Temperate

American Flag Project

Ongeleigh Underwood

The Kentucky hemp project started well over a year ago, when the Federal Farm Bill passed and legalized the experimental growth of hemp in the United States for the first time in well over 80 years. The US is a leading consumer of hemp products, and now there is hope that we can become self-reliant instead of import from China, Canada, and Australia for supply. Over time the US hemp economy will become a regional one, where domestic profits will be reinvigorated into the taxation system of its homeland, and therefore go to benefit those who work in it.

Hemp is used for it's seeds, its oil, its fiber, and fiber biproducts for everything from food to apparel to automotive interiors to farm bedding and feed. It's hearty nature and voracious appetite for growth allows it to be grown in a range of climates, without the use of pesticides, herbicides or additional irrigation. Selective planting sites can also be evaluated for the bioremedation of areas of the country where mountain top removal has decimated the geography, pumping life back into a dark and bleak shale landscape.

But this is a story not about the re-emergence and growth of the crop, or the politics or science behind it. It is a story about how artisans across Tennessee and Kentucky are rallying together for the creation of the first American-grown hemp flag since the days of George Washington, when the original flag was created from the fiber. Replicating our nations history through such a significant medium weighs on all of us. The process is tedious and each artisan has a responsibility to their own piece of the process as well as to each other.

We are going back in time, working as communities used to work with fibers through small scale farming, field retting, hand spinning, natural dyeing, loom weaving, hand stitching and finishing. We are a single unit, working together over a fiber landscape that is slowly loosing its place in this world.  There are unforeseen challenges and opportunities along the way that multiply as they work their way down the designated path. Where single humans replace industrial machines, there is bound to be variation and diversity – elements that are slowly woven into this cloth that will become a series of American flags. It is the evidence that each part of the process, each struggle, each interaction, reminds us that we are merely humans, working together as we have for centuries, weaving together our social fabric.  
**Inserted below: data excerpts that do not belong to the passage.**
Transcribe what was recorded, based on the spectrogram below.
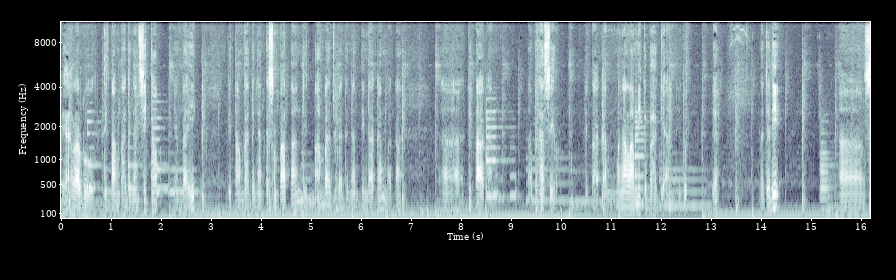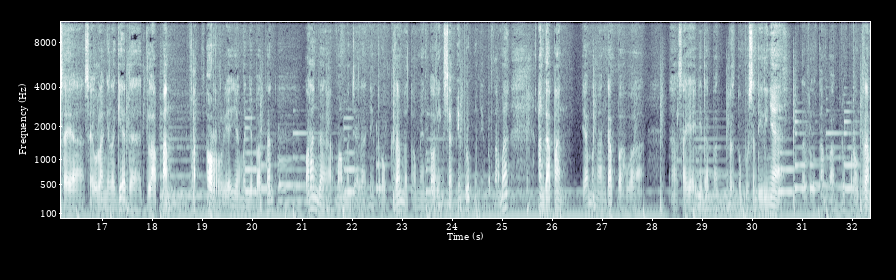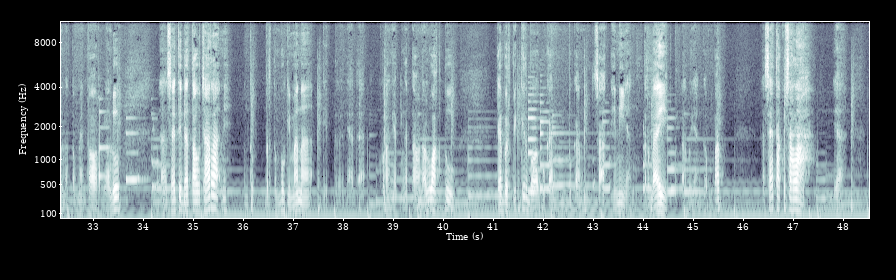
ya lalu ditambah dengan sikap yang baik, ditambah dengan kesempatan, ditambah juga dengan tindakan maka uh, kita akan uh, berhasil. Kita akan mengalami kebahagiaan hidup ya. Nah, jadi uh, saya saya ulangi lagi ada delapan faktor ya yang menyebabkan orang nggak mau menjalani program atau mentoring self improvement. Yang pertama anggapan. Dia menganggap bahwa nah, saya ini dapat bertumbuh sendirinya lalu tanpa perlu program atau mentor. Lalu nah, saya tidak tahu cara nih untuk bertumbuh gimana gitu. Ini ada kurangnya pengetahuan. Lalu waktu. Dia berpikir bahwa bukan bukan saat ini yang terbaik. Lalu yang keempat nah, saya takut salah ya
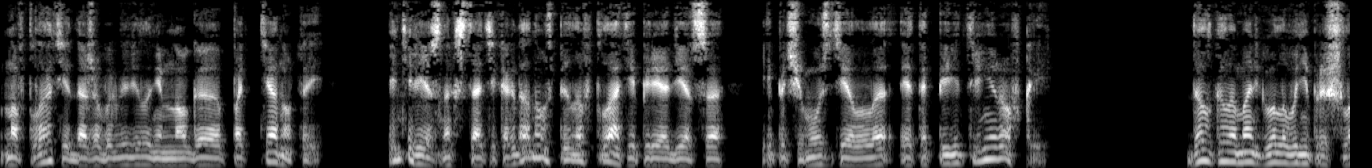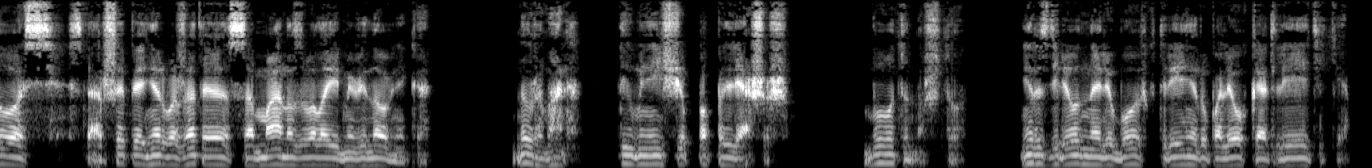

We worked as a part of this project to dye the yarn in madder root and indigo, just as our ancestors had done. Watch this video that was produced by Patagonia (project sponsor through Fibershed) to learn more.